The answer – and apologies if this sounds like fence-sitting – is: everything and nothing. Much of the album is classic YYYs, from the raw, guitar-led grooves to Karen O’s full-throated, singular vocals and cryptic, occasionally arresting lyrics. A case in point is the title track, its raucous, sheet-metal guitars a throwback to the band’s earliest work. In the same vein is ‘Slave’ a dark punk-disco attack with Chase battering merry hell out of the drums and Zinner pulling his customary slabs of noise from the guitar. Not that this sense of familiarity is a particular cause for complaint – far from it, as on their day the band do leftfield guitar rock as well as anyone.

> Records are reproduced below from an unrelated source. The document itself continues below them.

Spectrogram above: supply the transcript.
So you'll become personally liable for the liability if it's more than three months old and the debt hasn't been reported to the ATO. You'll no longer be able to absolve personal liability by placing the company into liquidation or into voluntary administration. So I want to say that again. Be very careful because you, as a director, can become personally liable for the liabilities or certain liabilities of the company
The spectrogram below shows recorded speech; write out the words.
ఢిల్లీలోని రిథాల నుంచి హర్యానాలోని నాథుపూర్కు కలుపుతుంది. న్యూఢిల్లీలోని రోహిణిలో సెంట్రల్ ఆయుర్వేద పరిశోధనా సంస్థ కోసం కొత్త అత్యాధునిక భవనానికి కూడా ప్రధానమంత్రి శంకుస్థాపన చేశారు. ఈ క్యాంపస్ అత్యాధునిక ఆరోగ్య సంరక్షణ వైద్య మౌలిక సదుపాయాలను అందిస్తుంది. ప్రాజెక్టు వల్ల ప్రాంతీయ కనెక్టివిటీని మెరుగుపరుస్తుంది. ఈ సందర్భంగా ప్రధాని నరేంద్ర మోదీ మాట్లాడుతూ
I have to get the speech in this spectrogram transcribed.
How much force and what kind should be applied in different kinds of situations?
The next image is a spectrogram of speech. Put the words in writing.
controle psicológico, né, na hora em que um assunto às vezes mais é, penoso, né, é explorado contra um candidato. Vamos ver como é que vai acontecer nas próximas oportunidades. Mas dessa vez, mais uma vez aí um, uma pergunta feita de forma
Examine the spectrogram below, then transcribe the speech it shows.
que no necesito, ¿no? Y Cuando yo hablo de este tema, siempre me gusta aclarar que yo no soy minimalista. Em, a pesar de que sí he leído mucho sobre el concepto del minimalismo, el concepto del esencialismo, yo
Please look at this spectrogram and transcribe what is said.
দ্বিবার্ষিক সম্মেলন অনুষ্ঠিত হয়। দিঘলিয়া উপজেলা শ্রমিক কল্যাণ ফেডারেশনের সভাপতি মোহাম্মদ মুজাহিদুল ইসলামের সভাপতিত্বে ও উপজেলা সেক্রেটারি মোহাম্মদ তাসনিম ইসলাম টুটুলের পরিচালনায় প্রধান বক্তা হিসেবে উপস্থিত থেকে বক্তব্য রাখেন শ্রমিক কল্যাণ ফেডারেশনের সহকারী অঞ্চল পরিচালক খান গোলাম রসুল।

Elsewhere, the trio display a keenness to move outside their comfort zone and experiment. Karen O has described ‘Under The Earth’ as the band’s take on roots reggae and, while the end result bears little relation to that description, its otherworldly, subterranean groove is a diverting left turn. Meanwhile the insidious groove of ‘Subway’ – taking the sound of New York’s underground railway as its percussive cue – is a low-key gem.

This adventurous outlook is laudable, but it doesn’t always come off and the result is an album that’s patchy. Lumbering opener ‘Sacrilege’ with a full gospel choir is the very definition of over-egging the pudding, while ‘Buried Alive’ (featuring Dr. Octagon), feels a little forced, with Kool Keith’s cameo sounding distinctly phoned in. Then there’s the dire ‘Area 52’ – an embarrassment of a track featuring a desperately lazy riff and Karen O blotting her copybook with some awful alien-referencing lyrics; suffice to say it’s basically the aural equivalent of that horrific album cover art.

At least the band haven’t forgotten how to write a proper, heart-wrenching love song. Final track ‘Wedding Song’ is genuinely affecting, with Karen cooing “I lay at your feet/You’re the breath that I breathe”. Mosquito may be a mixed bag, but in closing with a timely reminder that this is the same band that wrote the jaw-dropping ‘Maps’,Yeah Yeah Yeahs at least leave us with the feeling that, a decade on from Fever To Tell, their passion remains undimmed. Neill Dougan

Out now on Interscope |